How Do We Promote Mental Health for All Children? In Schools
With the increased need for children’s mental health services, it is more important than ever to consider ways to promote positive mental health in children. Many families may be surprised to learn that universal strategies that support children’s mental health can take place at school.
Universal programs are considered prevention because they are designed to decrease the chance of developing specific health or mental health conditions. Universal prevention programs benefit the whole population, regardless of background or risks for certain health or mental health conditions. For example, physical health programs that aim to increase exercise are beneficial for the entire population because they play a role in prevention of health conditions (e.g., obesity) and promote emotional wellness (e.g., stress management, mood). Universal prevention is different than treatment because the strategies are appropriate for everyone, whereas treatment is provided after the start of a condition or illness.
Universal Mental Health Programs in Schools
Universal mental health programs and strategies for children aim to:
- Develop and promote behaviors and skills that can decrease the onset of future mental health concerns
- Provide education and training for adults, such as caregivers or teachers to support children’s behavior and mental health
Schools are a good place for children to receive universal mental health programs and strategies because they are designed for all children. Universal mental health approaches in schools may consist of programs that focus on emotional wellness, social skills, and strategies to manage emotions. Some programs identify a specific mental health topic, such as reducing bullying, lowering use of drugs, or preventing suicide. Universal mental health strategies may be directly used in the classroom by teachers and school staff. In other cases, they may involve partnerships with hospitals or mental health agencies with expertise in that area. Others may include a caregiver component, such activities that families can practice in the home.
Although not an exhaustive list, some common examples of universal mental health strategies in schools include:
- Lessons from a social skills curriculum, such as sharing or solving conflicts with friends
- Skills to help reduce and seek support for difficult emotions, such as identifying feelings or ways to cope with emotions, like practicing a relaxing activity when stressed

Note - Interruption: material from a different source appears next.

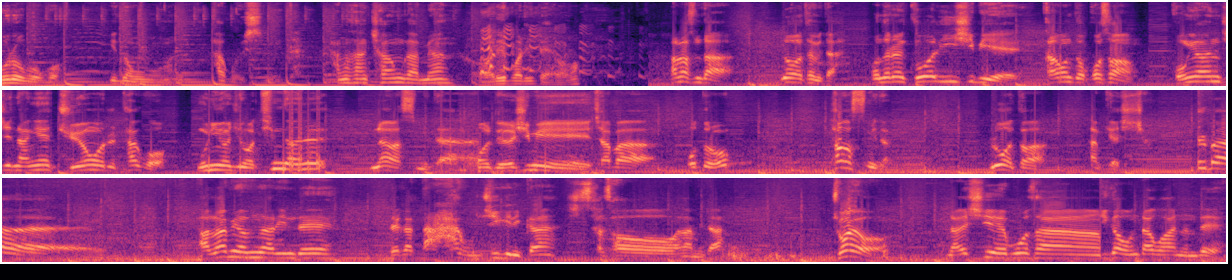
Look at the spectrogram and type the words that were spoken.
물어보고 이동을 하고 있습니다. 항상 처음 가면 어리버리 돼요. 반갑습니다. 로버터입니다. 오늘은 9월 22일 강원도 고성 공연진항의 주영호를 타고 문희오징어 팀런을 나왔습니다. 오늘도 열심히 잡아보도록 하겠습니다. 로버터와 함께 하시죠. 출발! 바람이 없는 날인데 배가 딱 움직이니까 선선합니다. 좋아요. 날씨 예보상 비가 온다고 하는데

- Teacher strategies, known as trauma-informed practices, that promote a classroom environment that is sensitive to students’ backgrounds and develops a sense of safety, such as attending to positive behaviors and relationship building
- Training and education for students, staff, and caregivers about symptoms of mental health conditions in children and knowing when to seek help
Universal mental health programs and strategies are frequently incorporated into existing practices. For instance, a frequently adopted framework for addressing behavior and mental health in schools is Positive Behavioral Interventions and Supports (PBIS). Within this framework, schools provide universal mental health strategies as part of the first layer of support through teaching behavioral expectations for routines at school (e.g., arrival, dismissal, lunchroom, and classroom) and designing ways to provide recognition for positive student behaviors (e.g., verbal statements, student awards to celebrate positive behaviors).
Benefits of Universal Approaches
Research has shown that universal mental health programs in schools improve skills, including emotional and social abilities like problem-solving or the ability to better self-manage behaviors and emotions, and can reduce the chances of developing future mental health concerns. With the potential to reach all students in the school, universal mental health programs develop a supportive and safe school environment, known as school climate. Positive school climate is related to children’s sense of belonging, trust, and safety. Improvements in knowledge about behavior and mental health among staff and caregivers increases acceptance, support, and the availability of resources to appropriately address mental health needs of students.
- You can learn more about existing efforts at your child’s school by speaking with your child’s teacher, school administrators, or school counselors about how the district is incorporating universal mental health.
- Keep an eye out for family-specific information about universal strategies or programs in the form of handouts or informational sessions at school events, such as conferences or caregiver nights.
- There is a lot that can be done in the home! Families can strengthen the effects of universal mental health strategies in schools. Consider how you might practice concepts learned at school within the home, such as perspective taking by helping your child see an issue from a sibling’s point of view.
- Consider ways to incorporate school routines that are applicable at home during breaks, such as expectations for cleaning up items used or when moving from one activity to another
- Keep in mind that universal mental health programs in schools can differ by district. School districts may apply and utilize universal mental health programming and strategies that are most appropriate for the needs of the local student population. When selecting different strategies, schools may take into consideration:
- Student mental health needs
- Resources available to the school district
- Track record or research behind the program
- Student characteristics (e.g., age)
Family Centered Resources
Supporting Families with PBIS at Home (website-files.com)
Supporting Children’s Mental Health: Tips for Parents and Educators (nasponline.org)
Social and Emotional Learning with Families & Caregivers – CASELProper citation link for this blog post:
Boddapati, S. (May 28, 2022). Universal Approaches to Addressing Mental Health in Schools. https://infoaboutkids.org/blog/how-do-we-promote-mental-health-for-all-children-in-schools/